PROBLEM STATEMENT: All that is wanted is the line with "We need this" and each line after it to the end of the data below, set down exactly and without pictures.
START GIVEN RECORDS
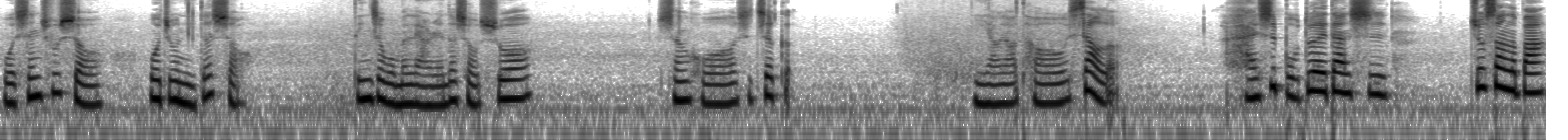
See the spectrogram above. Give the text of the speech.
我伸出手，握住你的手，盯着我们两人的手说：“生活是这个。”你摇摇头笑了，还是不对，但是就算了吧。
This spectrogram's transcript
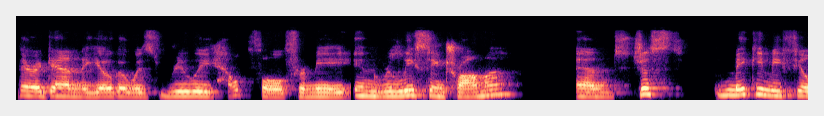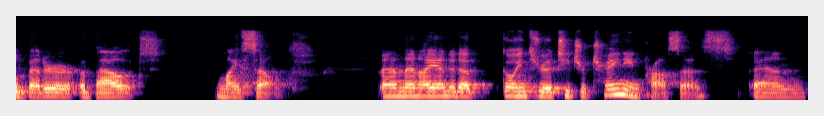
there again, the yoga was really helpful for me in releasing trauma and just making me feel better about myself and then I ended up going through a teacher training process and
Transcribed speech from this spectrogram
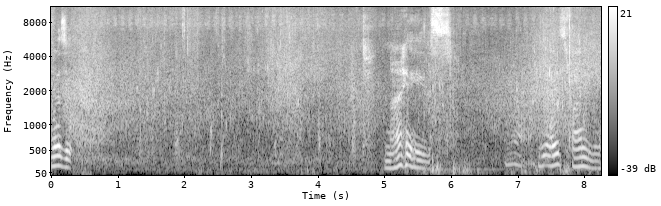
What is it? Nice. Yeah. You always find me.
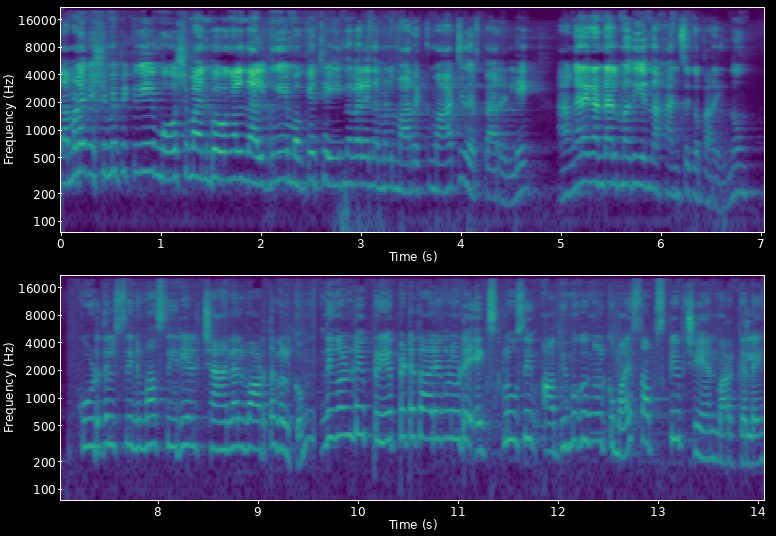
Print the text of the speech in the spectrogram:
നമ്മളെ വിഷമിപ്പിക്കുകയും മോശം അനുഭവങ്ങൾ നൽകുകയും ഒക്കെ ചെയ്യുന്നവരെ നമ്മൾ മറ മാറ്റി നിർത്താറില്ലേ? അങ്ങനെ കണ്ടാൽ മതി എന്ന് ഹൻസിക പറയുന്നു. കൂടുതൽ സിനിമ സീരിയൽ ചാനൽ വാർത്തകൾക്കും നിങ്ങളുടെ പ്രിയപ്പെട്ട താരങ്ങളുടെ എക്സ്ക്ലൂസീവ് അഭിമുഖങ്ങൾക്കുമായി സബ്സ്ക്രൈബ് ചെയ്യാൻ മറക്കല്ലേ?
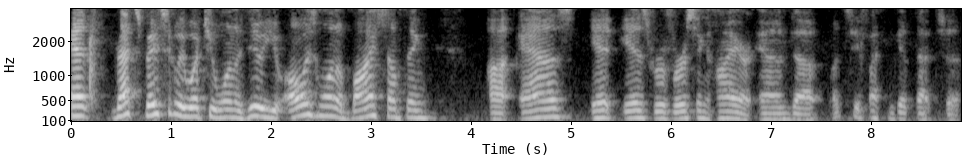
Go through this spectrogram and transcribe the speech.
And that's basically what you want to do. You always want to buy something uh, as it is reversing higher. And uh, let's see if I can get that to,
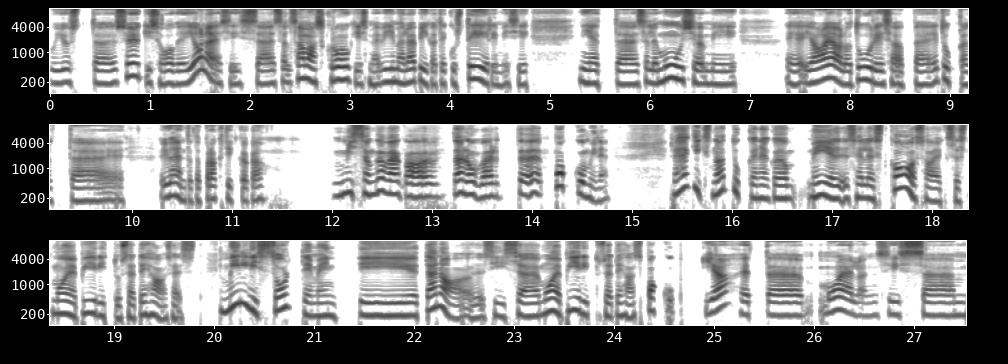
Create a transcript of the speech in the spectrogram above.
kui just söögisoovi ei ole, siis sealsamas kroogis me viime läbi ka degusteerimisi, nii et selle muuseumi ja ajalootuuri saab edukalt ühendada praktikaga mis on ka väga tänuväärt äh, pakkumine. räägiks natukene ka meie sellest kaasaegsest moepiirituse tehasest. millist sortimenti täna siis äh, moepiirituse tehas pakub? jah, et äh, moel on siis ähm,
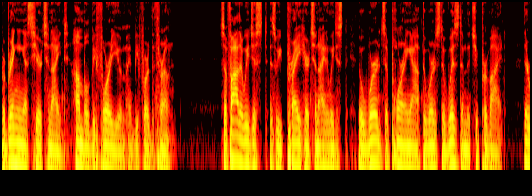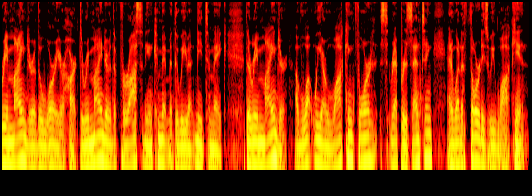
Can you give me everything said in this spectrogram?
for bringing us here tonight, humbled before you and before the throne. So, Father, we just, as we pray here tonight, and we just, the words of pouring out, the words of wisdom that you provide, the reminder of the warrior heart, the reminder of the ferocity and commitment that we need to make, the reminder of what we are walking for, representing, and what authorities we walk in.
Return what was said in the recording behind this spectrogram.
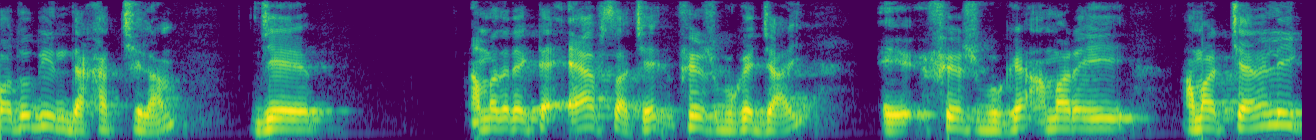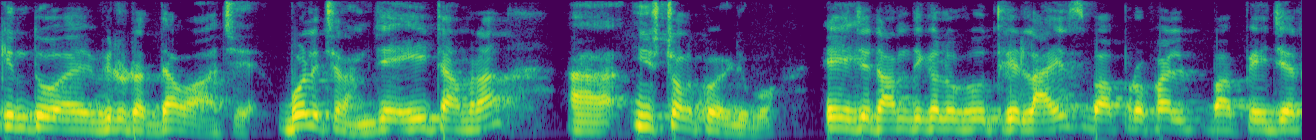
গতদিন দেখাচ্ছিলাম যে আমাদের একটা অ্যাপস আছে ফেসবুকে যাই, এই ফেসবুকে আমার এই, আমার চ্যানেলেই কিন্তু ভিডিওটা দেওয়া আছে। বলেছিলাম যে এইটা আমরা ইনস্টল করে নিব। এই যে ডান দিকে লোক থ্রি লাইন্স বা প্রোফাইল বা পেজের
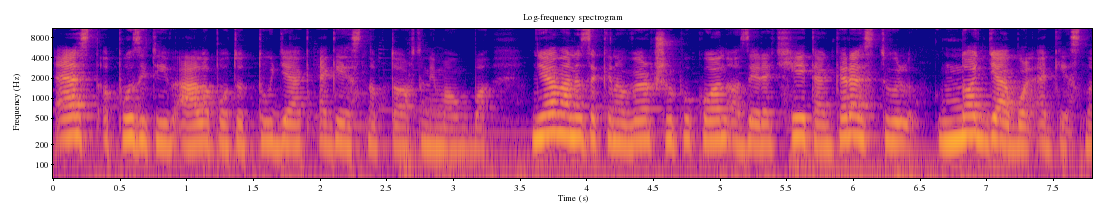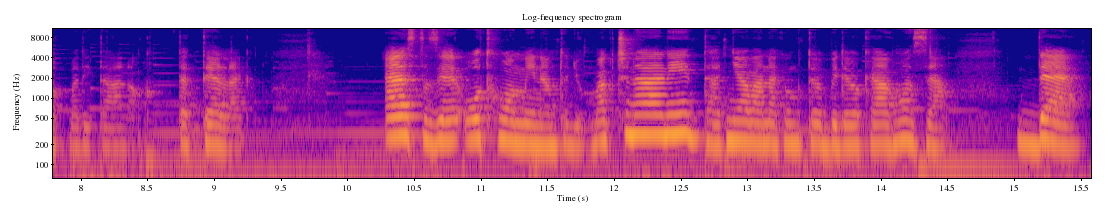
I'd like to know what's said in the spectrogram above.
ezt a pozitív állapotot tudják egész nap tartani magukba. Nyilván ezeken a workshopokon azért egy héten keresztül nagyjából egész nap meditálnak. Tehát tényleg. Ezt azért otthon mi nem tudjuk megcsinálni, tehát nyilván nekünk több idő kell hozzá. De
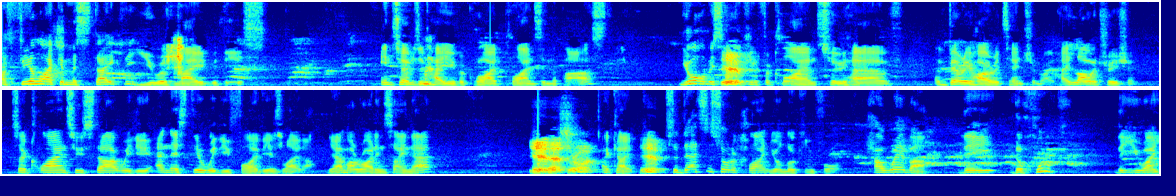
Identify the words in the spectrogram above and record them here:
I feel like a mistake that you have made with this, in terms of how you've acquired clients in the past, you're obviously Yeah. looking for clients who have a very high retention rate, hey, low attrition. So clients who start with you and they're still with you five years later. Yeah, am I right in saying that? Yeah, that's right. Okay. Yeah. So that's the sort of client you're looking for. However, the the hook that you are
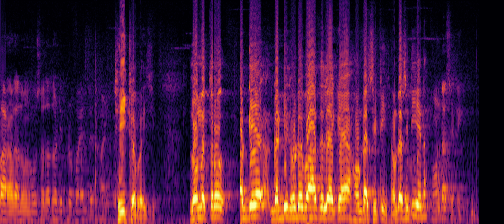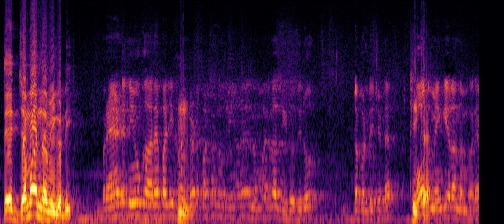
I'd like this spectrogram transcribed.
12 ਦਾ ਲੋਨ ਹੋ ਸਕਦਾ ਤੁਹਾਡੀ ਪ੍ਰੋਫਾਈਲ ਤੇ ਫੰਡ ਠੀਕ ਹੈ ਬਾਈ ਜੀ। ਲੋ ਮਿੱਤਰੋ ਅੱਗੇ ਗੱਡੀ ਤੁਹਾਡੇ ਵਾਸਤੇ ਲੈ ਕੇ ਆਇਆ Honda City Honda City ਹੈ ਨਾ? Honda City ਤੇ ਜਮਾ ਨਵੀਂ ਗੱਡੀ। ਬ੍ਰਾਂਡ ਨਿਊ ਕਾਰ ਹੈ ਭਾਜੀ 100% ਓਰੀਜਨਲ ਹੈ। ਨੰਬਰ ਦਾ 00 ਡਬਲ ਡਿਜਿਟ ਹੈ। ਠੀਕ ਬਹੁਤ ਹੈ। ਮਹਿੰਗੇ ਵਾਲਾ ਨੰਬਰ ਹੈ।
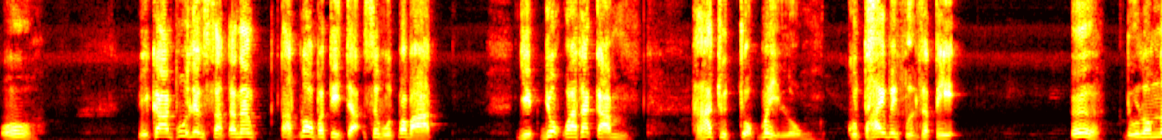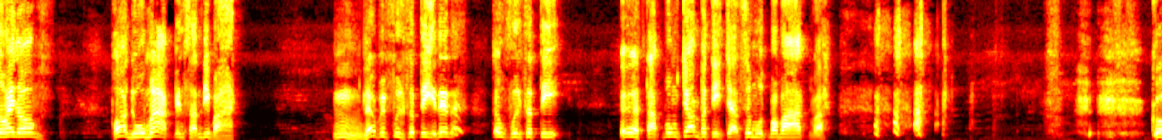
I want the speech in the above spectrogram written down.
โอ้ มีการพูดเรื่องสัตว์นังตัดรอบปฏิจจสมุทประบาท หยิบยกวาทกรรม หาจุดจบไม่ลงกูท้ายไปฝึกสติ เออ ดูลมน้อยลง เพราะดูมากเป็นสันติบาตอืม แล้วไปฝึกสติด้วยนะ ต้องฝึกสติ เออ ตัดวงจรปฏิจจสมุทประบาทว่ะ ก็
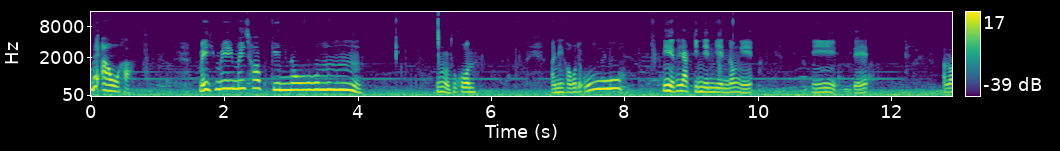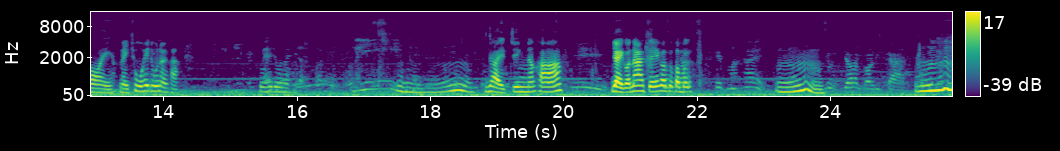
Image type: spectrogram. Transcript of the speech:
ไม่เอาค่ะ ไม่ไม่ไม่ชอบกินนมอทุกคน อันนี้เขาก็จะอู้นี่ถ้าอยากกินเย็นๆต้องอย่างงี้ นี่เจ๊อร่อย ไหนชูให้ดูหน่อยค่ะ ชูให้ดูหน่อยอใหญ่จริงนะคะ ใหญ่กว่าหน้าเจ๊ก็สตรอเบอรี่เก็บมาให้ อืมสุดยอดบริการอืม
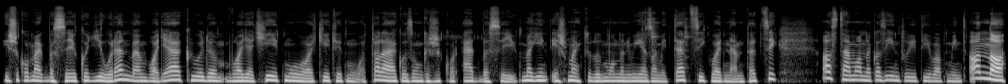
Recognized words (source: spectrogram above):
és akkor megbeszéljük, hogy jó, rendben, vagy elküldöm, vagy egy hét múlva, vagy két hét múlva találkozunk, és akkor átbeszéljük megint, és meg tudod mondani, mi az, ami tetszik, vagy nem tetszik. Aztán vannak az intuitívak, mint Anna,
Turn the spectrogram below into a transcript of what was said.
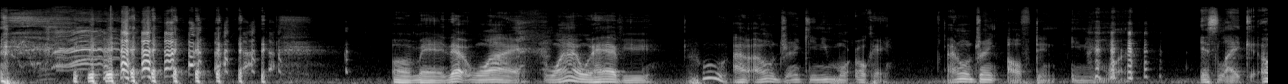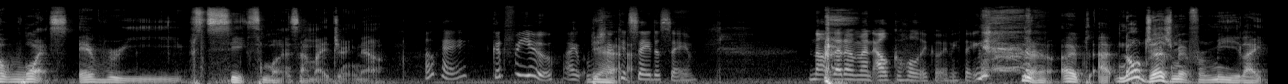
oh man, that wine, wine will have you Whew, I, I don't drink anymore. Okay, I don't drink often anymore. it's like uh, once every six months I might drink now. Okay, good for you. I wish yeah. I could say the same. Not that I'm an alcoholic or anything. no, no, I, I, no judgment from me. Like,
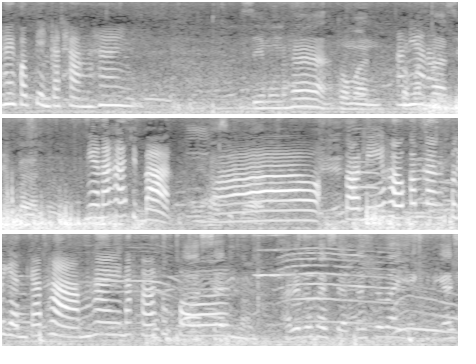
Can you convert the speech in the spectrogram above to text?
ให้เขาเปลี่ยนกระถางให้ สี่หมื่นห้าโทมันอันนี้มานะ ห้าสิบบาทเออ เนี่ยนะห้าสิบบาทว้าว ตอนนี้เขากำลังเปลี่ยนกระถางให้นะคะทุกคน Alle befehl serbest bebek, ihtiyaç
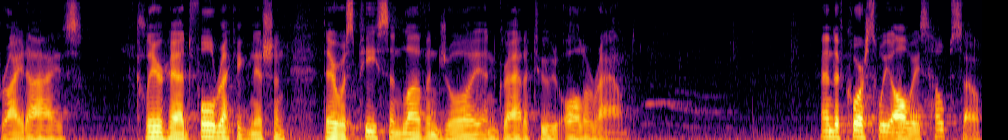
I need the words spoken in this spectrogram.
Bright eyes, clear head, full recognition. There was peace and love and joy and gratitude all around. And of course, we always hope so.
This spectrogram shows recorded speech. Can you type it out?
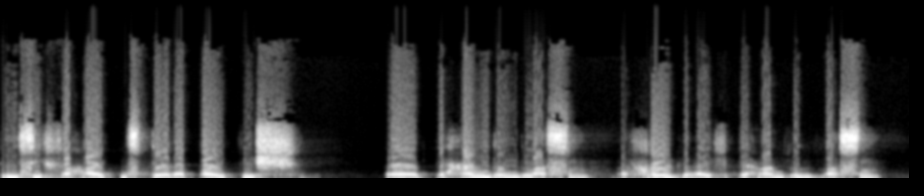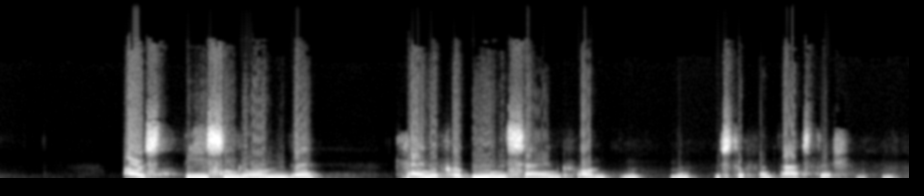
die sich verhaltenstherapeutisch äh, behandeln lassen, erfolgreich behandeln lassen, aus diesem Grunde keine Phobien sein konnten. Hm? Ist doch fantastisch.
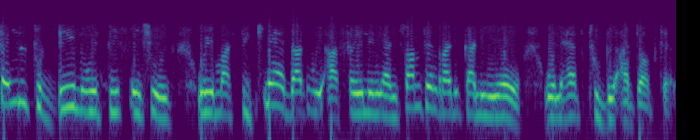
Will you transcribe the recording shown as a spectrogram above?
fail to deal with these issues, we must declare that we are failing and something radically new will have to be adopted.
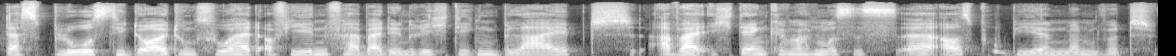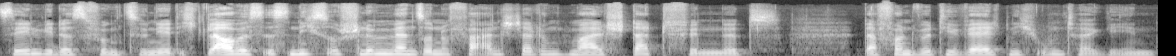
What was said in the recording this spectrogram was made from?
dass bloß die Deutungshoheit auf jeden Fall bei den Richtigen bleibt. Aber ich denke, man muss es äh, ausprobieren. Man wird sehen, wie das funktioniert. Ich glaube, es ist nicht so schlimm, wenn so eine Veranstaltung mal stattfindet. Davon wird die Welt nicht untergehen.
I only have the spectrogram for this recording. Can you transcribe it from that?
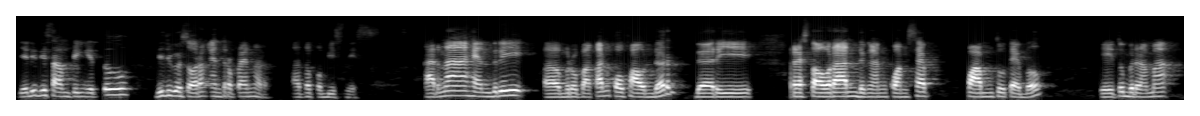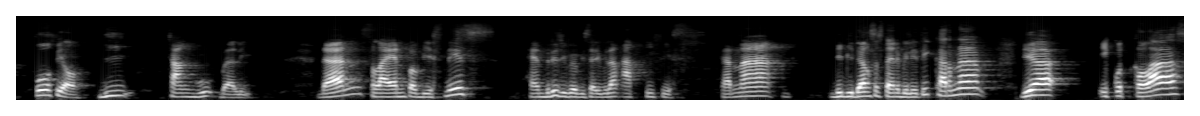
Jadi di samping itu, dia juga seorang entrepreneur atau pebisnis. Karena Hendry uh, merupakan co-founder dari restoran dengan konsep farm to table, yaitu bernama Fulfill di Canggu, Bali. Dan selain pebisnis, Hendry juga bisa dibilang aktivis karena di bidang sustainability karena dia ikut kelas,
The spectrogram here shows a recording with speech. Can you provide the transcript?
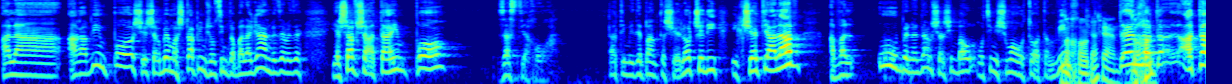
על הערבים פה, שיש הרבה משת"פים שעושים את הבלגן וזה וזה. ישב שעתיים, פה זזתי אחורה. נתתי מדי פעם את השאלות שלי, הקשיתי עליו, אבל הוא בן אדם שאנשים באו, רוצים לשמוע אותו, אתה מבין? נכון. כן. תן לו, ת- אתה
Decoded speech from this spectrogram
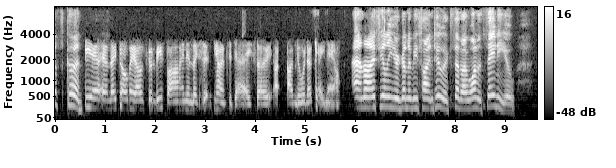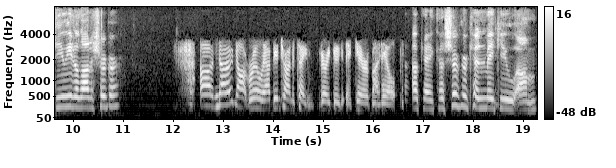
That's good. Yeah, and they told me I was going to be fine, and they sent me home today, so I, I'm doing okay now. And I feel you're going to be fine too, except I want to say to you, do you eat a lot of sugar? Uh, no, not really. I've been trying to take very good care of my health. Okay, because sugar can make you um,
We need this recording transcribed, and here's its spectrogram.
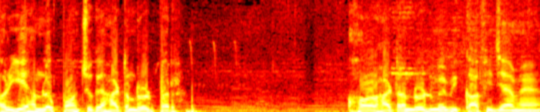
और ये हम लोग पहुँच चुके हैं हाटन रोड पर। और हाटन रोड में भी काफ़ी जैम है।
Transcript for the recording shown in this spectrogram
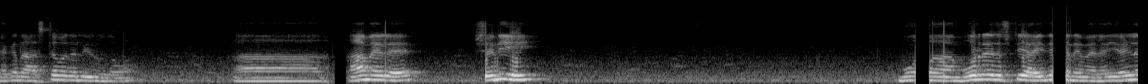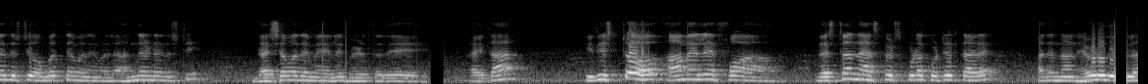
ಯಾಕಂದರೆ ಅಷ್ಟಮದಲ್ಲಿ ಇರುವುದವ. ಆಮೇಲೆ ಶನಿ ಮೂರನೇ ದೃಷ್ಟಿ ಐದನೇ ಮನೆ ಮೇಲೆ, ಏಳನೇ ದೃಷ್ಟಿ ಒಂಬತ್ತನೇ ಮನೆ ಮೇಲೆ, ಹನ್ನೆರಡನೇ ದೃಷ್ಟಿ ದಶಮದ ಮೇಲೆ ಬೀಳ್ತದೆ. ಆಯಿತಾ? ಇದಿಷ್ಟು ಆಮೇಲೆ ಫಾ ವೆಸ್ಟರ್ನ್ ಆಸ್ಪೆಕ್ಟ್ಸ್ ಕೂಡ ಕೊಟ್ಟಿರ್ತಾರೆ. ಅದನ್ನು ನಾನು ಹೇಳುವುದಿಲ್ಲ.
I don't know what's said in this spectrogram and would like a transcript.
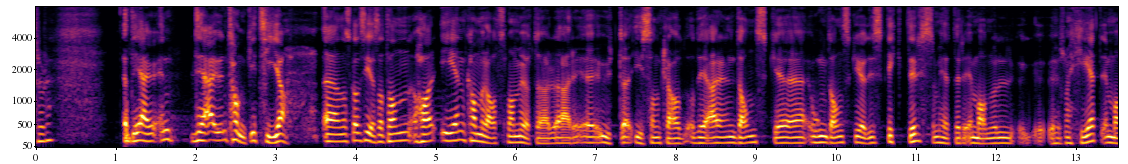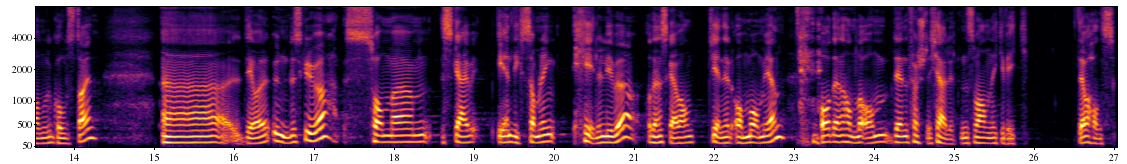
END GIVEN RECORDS
THE COMPLETED TASK:
We need this recording transcribed, and here's its spectrogram.
और ये हम लोग पहुँच चुके हैं हाटन रोड पर। और हाटन रोड में भी काफ़ी जैम है।
Transcript for the recording shown in this spectrogram
ಯಾಕಂದರೆ ಅಷ್ಟಮದಲ್ಲಿ ಇರುವುದವ. ಆಮೇಲೆ ಶನಿ ಮೂರನೇ ದೃಷ್ಟಿ ಐದನೇ ಮನೆ ಮೇಲೆ, ಏಳನೇ ದೃಷ್ಟಿ ಒಂಬತ್ತನೇ ಮನೆ ಮೇಲೆ, ಹನ್ನೆರಡನೇ ದೃಷ್ಟಿ ದಶಮದ ಮೇಲೆ ಬೀಳ್ತದೆ. ಆಯಿತಾ? ಇದಿಷ್ಟು ಆಮೇಲೆ ಫಾ ವೆಸ್ಟರ್ನ್ ಆಸ್ಪೆಕ್ಟ್ಸ್ ಕೂಡ ಕೊಟ್ಟಿರ್ತಾರೆ. ಅದನ್ನು ನಾನು ಹೇಳುವುದಿಲ್ಲ.
I don't know what's said in this spectrogram and would like a transcript.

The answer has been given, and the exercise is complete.